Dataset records
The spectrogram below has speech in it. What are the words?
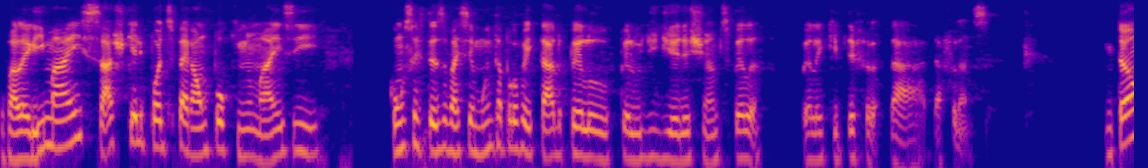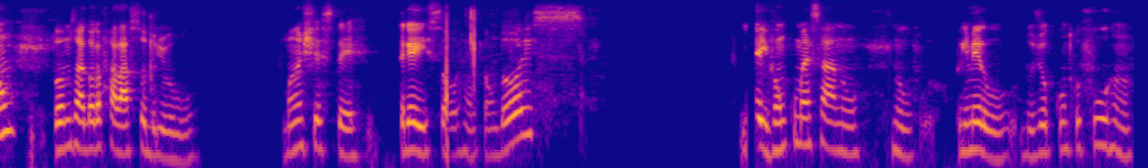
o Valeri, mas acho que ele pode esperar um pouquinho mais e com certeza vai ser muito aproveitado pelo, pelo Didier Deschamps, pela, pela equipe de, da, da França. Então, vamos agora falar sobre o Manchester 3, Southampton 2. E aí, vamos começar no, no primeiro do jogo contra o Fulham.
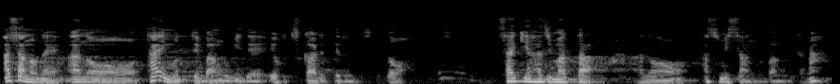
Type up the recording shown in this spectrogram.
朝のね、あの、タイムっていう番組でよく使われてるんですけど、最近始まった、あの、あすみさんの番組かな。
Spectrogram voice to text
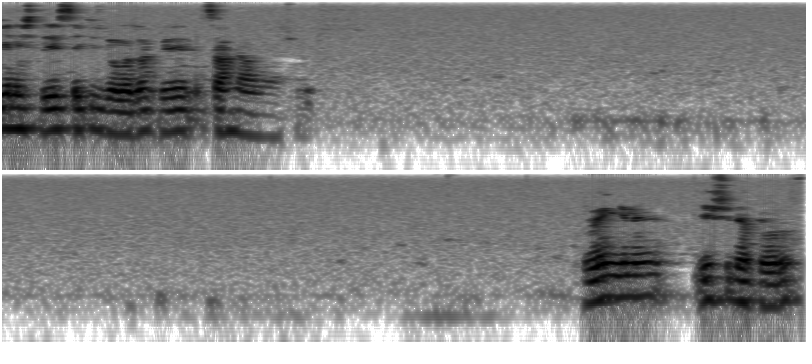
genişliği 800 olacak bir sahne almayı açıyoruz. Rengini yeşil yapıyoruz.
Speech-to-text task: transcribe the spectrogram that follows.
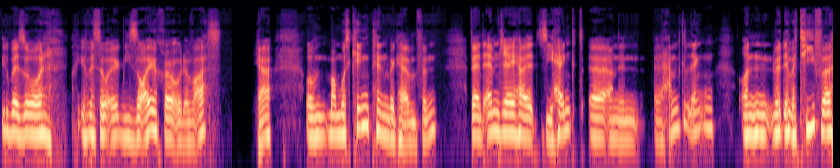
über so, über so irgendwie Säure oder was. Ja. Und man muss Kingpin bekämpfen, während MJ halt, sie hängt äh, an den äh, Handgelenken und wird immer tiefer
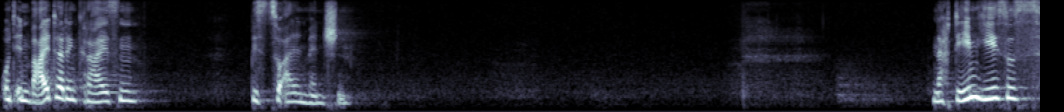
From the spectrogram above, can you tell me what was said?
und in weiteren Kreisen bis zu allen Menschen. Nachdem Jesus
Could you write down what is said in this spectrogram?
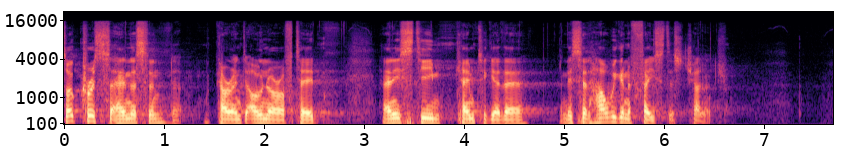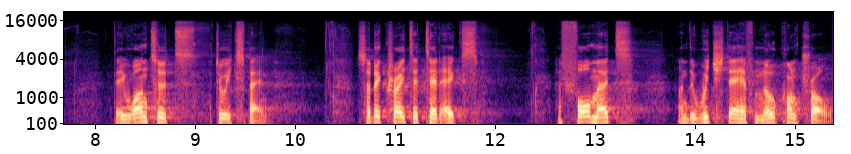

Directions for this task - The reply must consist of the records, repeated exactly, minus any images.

Exercise output -
The spectrogram below has speech in it. What are the words?
o Valeri, mas acho que ele pode esperar um pouquinho mais e com certeza vai ser muito aproveitado pelo, pelo Didier Deschamps, pela, pela equipe de, da, da França. Então, vamos agora falar sobre o Manchester 3, Southampton 2. E aí, vamos começar no, no primeiro do jogo contra o Fulham.
Type up the recording shown in this spectrogram.
朝のね、あの、タイムっていう番組でよく使われてるんですけど、最近始まった、あの、あすみさんの番組かな。
Spectrogram voice to text
genişliği 800 olacak bir sahne almayı açıyoruz. Rengini yeşil yapıyoruz.
Speech-to-text task: transcribe the spectrogram that follows.
über so, über so irgendwie Säure oder was. Ja. Und man muss Kingpin bekämpfen, während MJ halt, sie hängt äh, an den äh, Handgelenken und wird immer tiefer
From the spectrogram above, can you tell me what was said?
und in weiteren Kreisen bis zu allen Menschen. Nachdem Jesus
Could you write down what is said in this spectrogram?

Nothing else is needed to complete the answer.